khan
09-29-2009, 11:56 AM
OPS is a fairly simple concept and one that may have actually been subconsciously used.
Sure. But without widespread acceptance, [in an overly-traditional game] OPS could not have been taken as an analytic tool. This is but one metric that can be used to judge a player and his effect on his team/a game/a season.

Kind of the question I am asking is, have these newer stats been employed on historical data to see how those numbers stack up? That would be a test to see if today's "minimum acceptable numbers" are valid or a result of the steroid era.
It can't be done. Comparing eras is a futile exercise. Thanks to clowns like Bonds and Clemens and Sosa and A-Rod, we ESPECIALLY can't compare eras. Thanks to media outlets that serve as hype machines for the game and the players [i.e. espn], we can't compare eras, especially the 'roid era to others. Thanks to players and management that conspired to keep secrets, it can't be done. Thanks to fans that want to sweep the era of cheating under the rug, it can't be done.

I'd argue that statistical analysis can be gainfully employed to compare players/teams within a current season or recent seasons. And that is a good thing for all of us that enjoy baseball, IMO.

Oblong
09-29-2009, 12:50 PM
I don't think stats will ever give you a total answer on a general question. I like sabermetrics and think they have a place in the game but like most things it all depends on how they are used. You can always find one anomaly that could give someone an argument that a particular stat is garbage.

But consider:

Ruth, Gehrig, and Williams - top 3 all time for OPS 3 of the top 4 for OPS+(Bonds #3).

Runs Created - top 10 includes, Ruth, Musial, Aaron, Cobb, Williams, Mays, Gehrig, Rose, Rickey...

One thing I've wondered about with regard to stats and PED is with pitchers. We all know the cliche that good pitching will beat good hitting. Is that true? I don't know. But doesn't it seem like we've seen some of the best all time pitchers within the last 20 years, even more so than hitters?
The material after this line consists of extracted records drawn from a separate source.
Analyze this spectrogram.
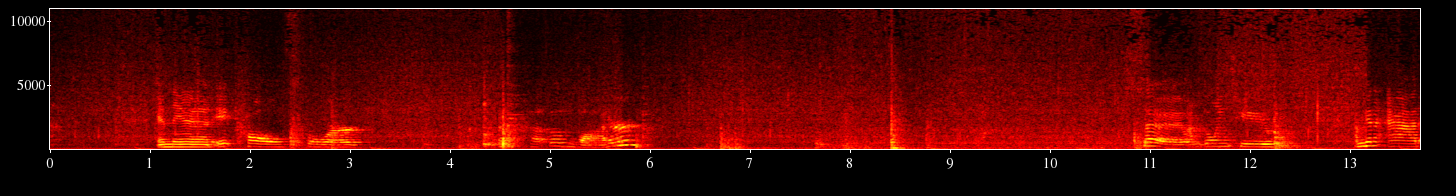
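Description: Ground meat sizzles softly in a pan.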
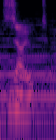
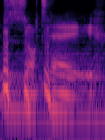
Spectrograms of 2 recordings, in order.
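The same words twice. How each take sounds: First: The name is said as one syllable. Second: The name ends with an added 'ay' syllable. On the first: This is how the name is written. "I know his name is spelled Zote" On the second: This is how the character would say his own name. "he would always pronounce it Zote"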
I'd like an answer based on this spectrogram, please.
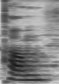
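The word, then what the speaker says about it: thumb: Next है थम, यहाँ पर भी बी लास्ट में आया, उससे ठीक पहले एम आया, तो यहाँ पर बी का प्रोनाउंसिएशन नहीं होगा, इसको बोलेंगे थम।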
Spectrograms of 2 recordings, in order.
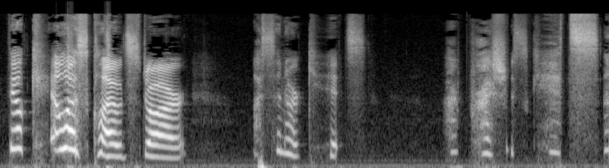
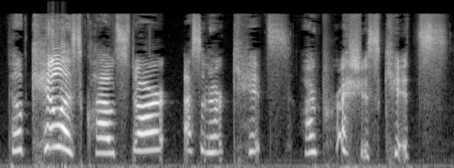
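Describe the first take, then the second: First: Loud, high plea fading to a slow whisper; panicked cry that breaks to a whisper; Dawn Flash terrified. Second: Panicked mother cat pleading; Dawn Flash terrified. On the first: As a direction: cry out, then whisper over the kits. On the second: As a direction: beg the leader to save the kits. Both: Acted. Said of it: "here's Dawn Flash".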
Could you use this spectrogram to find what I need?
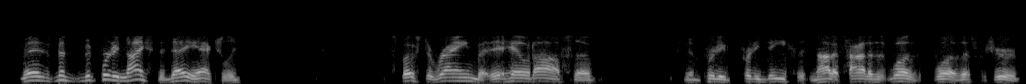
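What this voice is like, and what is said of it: Southern US (East Tennessee) accent. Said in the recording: “You got a southern accent. ... I'm over here in East Tennessee, so definitely got the southern draw for sure.”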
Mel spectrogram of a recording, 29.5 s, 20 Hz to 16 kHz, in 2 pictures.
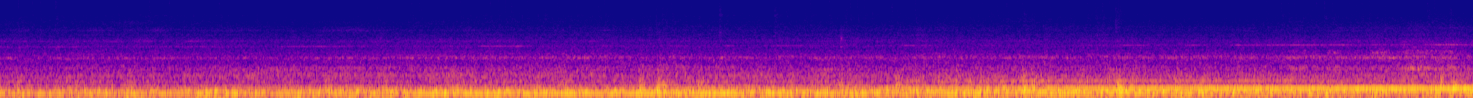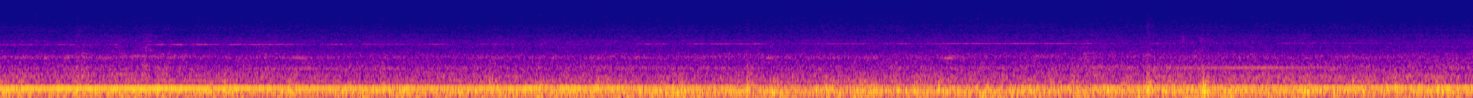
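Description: Interior running sound of a JR East E531 series electric train with Hitachi IGBT-VVVF traction, travelling at speed: a steady rumble of wheels on rails with a low hum that rises slowly in pitch, growing slightly louder.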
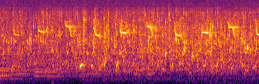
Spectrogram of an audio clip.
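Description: Water trickles and splashes steadily from the stone-rimmed Venchieredo fountain in a park south of a castle in Friuli, a continuous close babbling with small droplet accents.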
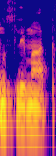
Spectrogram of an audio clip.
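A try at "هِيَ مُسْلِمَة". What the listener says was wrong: হিয়া মুসলিমাহ, বলে শেষ করতে হবে কিন্তু, হ্যাঁ, মুসলিমাত না কিন্তু, মুসলিমাহ। হায়ের মতো একটা উচ্চারণ হবে, হিয়া মুসলিমাহ।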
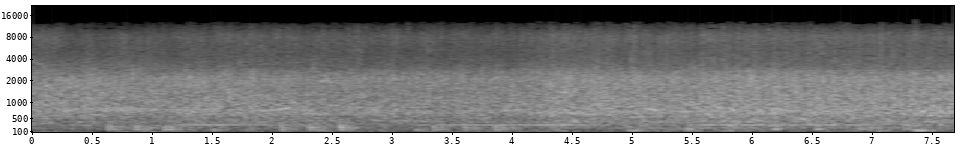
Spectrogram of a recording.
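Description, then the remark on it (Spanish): A large stadium crowd at an Athletic Bilbao match stands in the 9th minute and applauds the footballer Williams. The clapping is a dense wash that stays loud and even for several seconds and swells slightly toward the end, with no clear voices standing out. “Bueno, en el minuto 9, de hecho, todo el estadio se ha puesto en pie y ha hecho esto, aplaudir así a Williams.”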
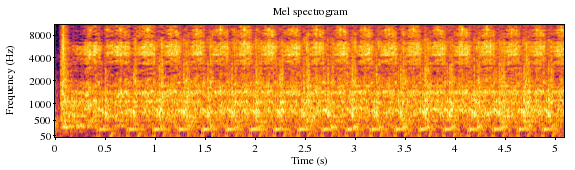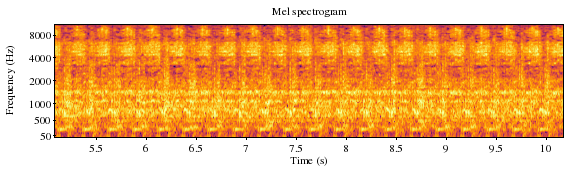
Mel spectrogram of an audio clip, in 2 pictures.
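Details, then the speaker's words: Craftsman T1600 lawn tractor single-cylinder engine, owner thinks engine is trashed: steady idle with a regular hard tap about four a second on every firing stroke; deep internal engine knock. "This is not one of them. I mean, I can still hear it knocking."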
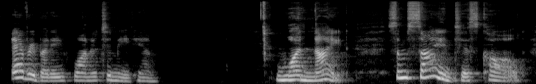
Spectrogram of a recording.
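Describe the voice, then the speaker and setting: A woman reading a children's picture book aloud, expressive and adding playful spoken asides. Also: medium pitch. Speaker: storybook reader.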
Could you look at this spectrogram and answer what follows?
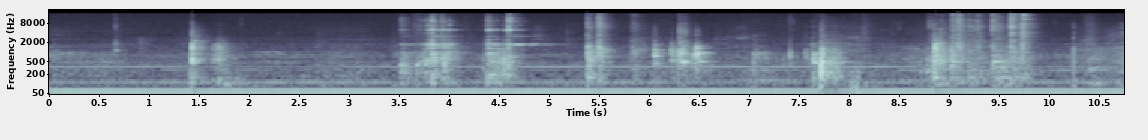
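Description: A metal spoon clinking and knocking against a stainless steel pot in scattered clusters of knocks, as cooked daikon pieces are lifted out onto a cutting board.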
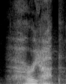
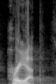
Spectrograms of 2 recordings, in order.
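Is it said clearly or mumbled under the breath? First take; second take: mumbled; clearly. First: It is mumbled quietly under the breath. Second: It is said clearly in a normal voice.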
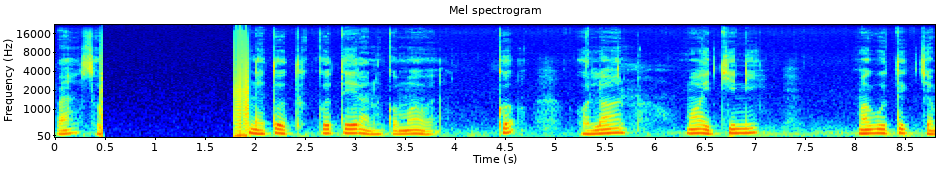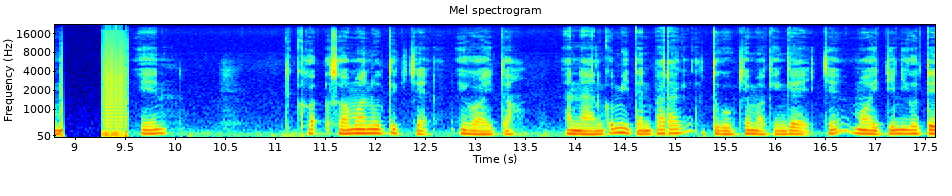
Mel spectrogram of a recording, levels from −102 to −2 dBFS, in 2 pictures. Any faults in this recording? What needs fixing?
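Cable pulled and plugged in at 0.44–1.93 s and 8.84–9.52 s: a pop, about 1.4 s then 0.63 s of near silence, then 127 ms and 239 ms bursts of 60 Hz mains buzz as the plug tip makes contact, then another pop as the speech returns. The buzz sets it apart from a plain dropout. Secure the connector and mute the channel before repatching any cable.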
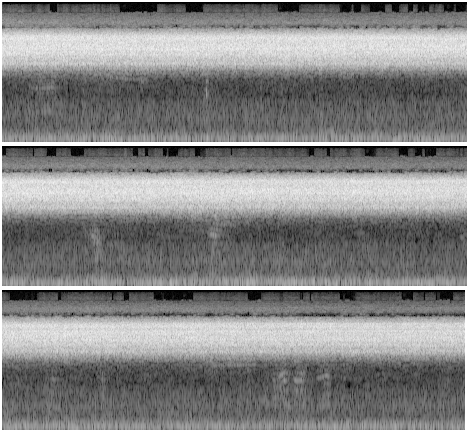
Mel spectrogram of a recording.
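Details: Midsummer forest at Daejeon's Hanbat Arboretum, Korea, filled with cicadas: a continuous shrill hissing drone that stays level from start to finish, with faint clicks and light background rumble.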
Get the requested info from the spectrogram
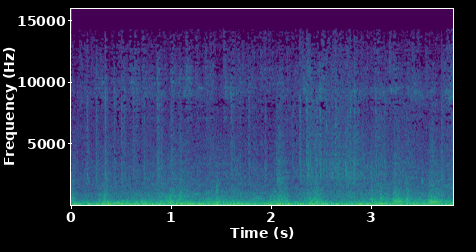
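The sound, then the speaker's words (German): A commuter train on the line from central Buenos Aires to Liniers, Argentina, rolls steadily along the tracks, a deep continuous rumble with faint rhythmic clacks and rattling of the carriages, no voices present. “Mit dem Zug fährt man vom Zentrum aus eine halbe Stunde nach Liniers, einem ganz besonderen Viertel von Buenos Aires.”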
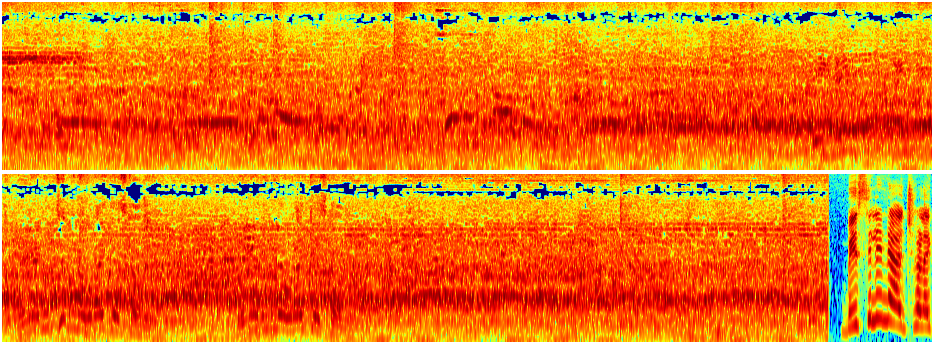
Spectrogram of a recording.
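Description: A crowd shouts and clamours in a street.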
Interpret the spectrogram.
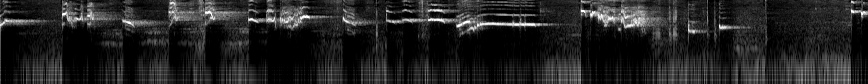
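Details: Oriental magpie-robin (kacer) in harsh fighting song: crowded scratchy chatter, squawk-like rasps and brief bright whistles, a quick, agitated torrent of notes ending in scattered chips.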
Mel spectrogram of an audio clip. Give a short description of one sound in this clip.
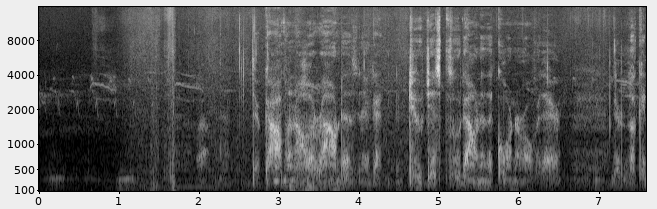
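A man speaks calmly and quietly, close by.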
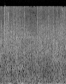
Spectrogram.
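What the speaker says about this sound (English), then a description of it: "Grenade!" A grenade goes off in the video game Killing Floor, a loud, sustained low rumbling blast with broadband noise that fills the whole second without a clear onset or decay.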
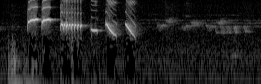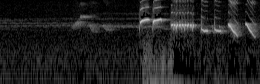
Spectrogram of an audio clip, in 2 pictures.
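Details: Orange-headed thrush singing in the morning, meant to restart a bird that has gone quiet: two bright phrases of strong whistles, buzzy trills and downslurred notes, with a long stretch of faint soft warbling between them.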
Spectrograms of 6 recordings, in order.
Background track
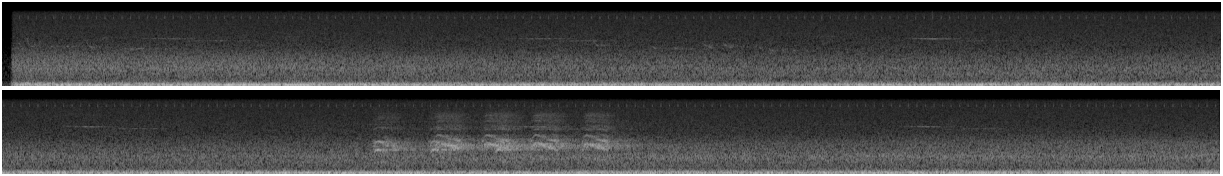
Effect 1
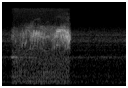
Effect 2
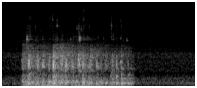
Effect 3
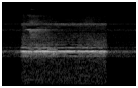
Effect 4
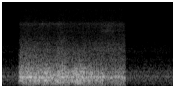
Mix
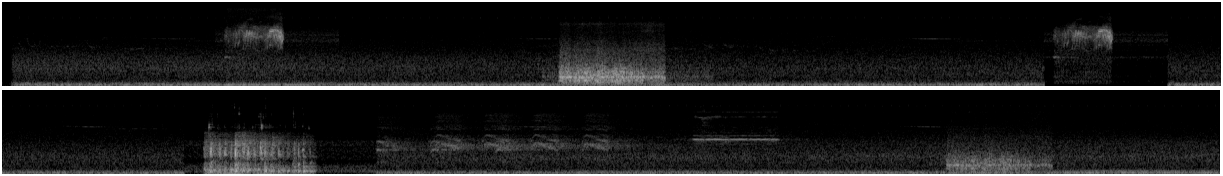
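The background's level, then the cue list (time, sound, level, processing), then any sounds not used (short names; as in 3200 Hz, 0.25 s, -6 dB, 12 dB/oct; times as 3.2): background track -19 dB
2.13 add 1 -7.5 dB
5.4 add 4 -4.5 dB + limiter -14.5 dBFS
10.42 replace with 1 -6.5 dB + high shelf 8200 Hz -5.5 dB
14.01 replace with 2 -4 dB
18.91 add 3 -14.5 dB + soft clip -22.5 dBFS
21.46 add 4 -14 dB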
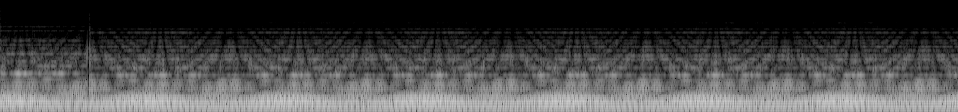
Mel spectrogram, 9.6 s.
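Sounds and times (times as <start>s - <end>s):
organ ending music: 0.0s - 9.5s.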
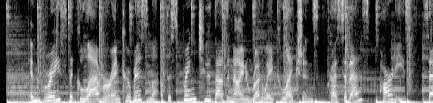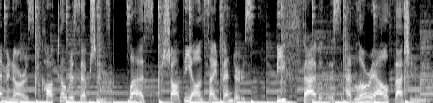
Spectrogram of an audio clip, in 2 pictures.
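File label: American English, Commercial; GoLocalise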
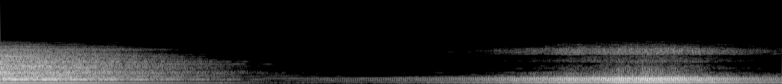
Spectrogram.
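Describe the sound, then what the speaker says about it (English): An old-time radio drama car, a chauffeured automobile on a country road, rumbles with a steady low engine drone that fades away and then swells back up. No one speaks. "The publisher and his chauffeur are driving along a country road."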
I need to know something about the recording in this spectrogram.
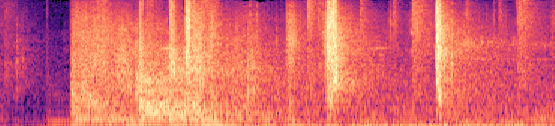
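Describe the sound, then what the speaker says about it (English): A big explosion of a shark in a video game bursts as a loud blast followed by a scatter of sharp cracks and thuds over a couple of seconds. "This is gonna be the biggest shark explosion you've ever seen."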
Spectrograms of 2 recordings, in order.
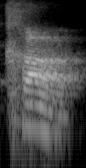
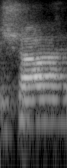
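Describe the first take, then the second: First: It starts with a throaty k sound. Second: It starts with a ch sound as in chance. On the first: The speaker calls it right. "it's actually pronounced ka, almost like a K and an H" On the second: The speaker calls it wrong. "You don't say cha"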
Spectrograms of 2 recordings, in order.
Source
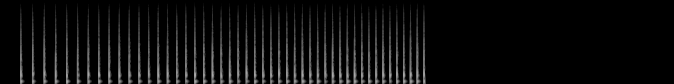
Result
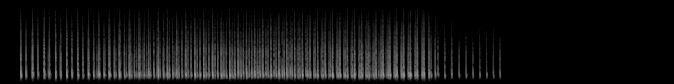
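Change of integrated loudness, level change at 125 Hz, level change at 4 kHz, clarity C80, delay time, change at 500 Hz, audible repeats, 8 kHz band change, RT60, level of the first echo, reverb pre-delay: -5.0 dB, under -40 dB, -4.5 dB, no reverb, 52 ms, -4.5 dB, 4, -4.5 dB, no reverb, -4.5 dB, no reverb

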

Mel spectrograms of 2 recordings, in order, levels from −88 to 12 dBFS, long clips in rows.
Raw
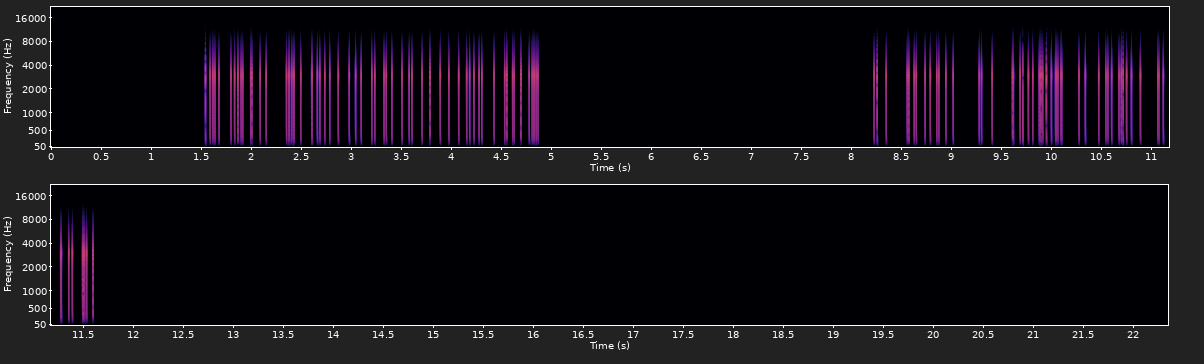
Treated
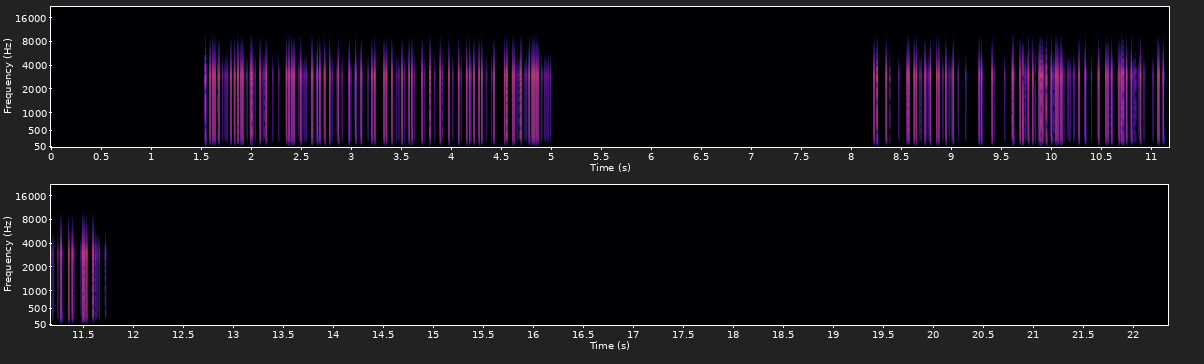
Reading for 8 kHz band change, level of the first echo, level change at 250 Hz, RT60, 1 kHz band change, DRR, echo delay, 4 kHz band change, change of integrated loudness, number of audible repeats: -6.0 dB, -20.5 dB, 0.0 dB, no reverb, -0.5 dB, no reverb, 125 ms, -3.5 dB, -3.0 dB, 1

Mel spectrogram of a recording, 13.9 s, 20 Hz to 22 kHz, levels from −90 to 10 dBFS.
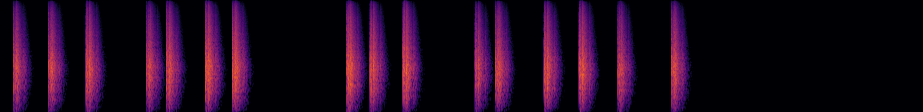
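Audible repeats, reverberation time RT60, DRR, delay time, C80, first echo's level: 1, no reverb, no reverb, 107 ms, no reverb, -19.5 dB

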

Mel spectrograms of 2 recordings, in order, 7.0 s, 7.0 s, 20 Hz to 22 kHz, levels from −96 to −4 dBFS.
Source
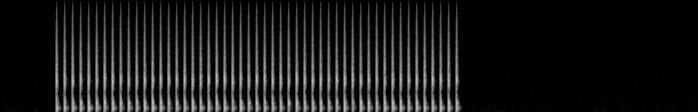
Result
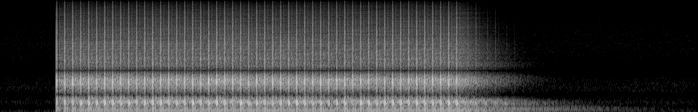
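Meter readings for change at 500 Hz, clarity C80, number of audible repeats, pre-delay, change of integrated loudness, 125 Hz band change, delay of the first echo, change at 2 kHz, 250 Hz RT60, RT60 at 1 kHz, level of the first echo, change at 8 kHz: +3.5 dB, 8.0 dB, 2, 7 ms, +4.0 dB, -2.0 dB, 194 ms, -2.5 dB, 1.8 s, 1.1 s, -15.5 dB, +6.5 dB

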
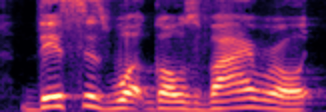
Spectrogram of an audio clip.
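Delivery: normal talking voice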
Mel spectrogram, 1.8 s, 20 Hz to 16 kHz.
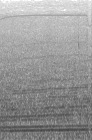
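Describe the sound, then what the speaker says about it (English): Formula One car in the F1 2014 racing game sliding sideways in a drift, its engine holding a steady high whine with a sustained buzzing tone, loud and continuous for the whole short stretch. "Just drifting the car."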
Maddux, Pedro, Randy, Rivera, Hoffman, even Clemens (pre doping?). My theory on that is that the predominate PED use has actually lowered the bar for average pitchers. The average pitchers are suffering because the hitters are much better because of the PED use. But these elite pitchers like those I mentioned will beat anybody so that skews their stats upward because the average pitchers are now that much worse. That's just a theory, I have no way of testing it.

ma-gaga
09-29-2009, 03:37 PM
have these newer stats been employed on historical data to see how those numbers stack up?

Well. BP's whole concept of EqA (http://www.baseballprospectus.com/glossary/index.php?search=EQA) is supposed to equalize players on a yearly basis. So the 2009 EqA Average = 0.260, the 2001 EqA Average = 0.260, the 1985 EqA Average = 0.260, etc., etc. It's similar to OPS+ (http://www.hardballtimes.com/main/statpages/glossary/#ops+) or ERA+ (http://www.hardballtimes.com/main/statpages/glossary/#era+), but the problem is that it's really hard to get a handle on HOW MUCH better an EqA = 0.280 player is compared to a EqA = 0.260 player. OPS+ and ERA+ have a much clearer way of saying, "he's 12% better than the average player!" and are more understandable to the average fan.

I think there's a stat for everyone, but it depends on your comfort level with numbers. Personally, I love VORP. Where players are evaluated against players of similar position versus just their raw numbers. Why Mauer > Pujols... [checks] Aw damn. (http://www.baseballprospectus.com/statistics/sortable/index.php?cid=204031) Why Mauer >> Teixeira despite the great disparity of RBI's. :tongue:

The question is; How do you define Sabrmetrics? It's such a big field right now, it's hard to generalize. Some stats are good and useful, some stats have predictive value, and some stats are simply worthless. If you blanket cover the entire field, you aren't going to get a good answer.

gosox41
09-29-2009, 09:53 PM
Performance enhancing drugs have been in the game since the sixties, where are you drawing the line on what numbers are skewed?

They seem to have become more potent.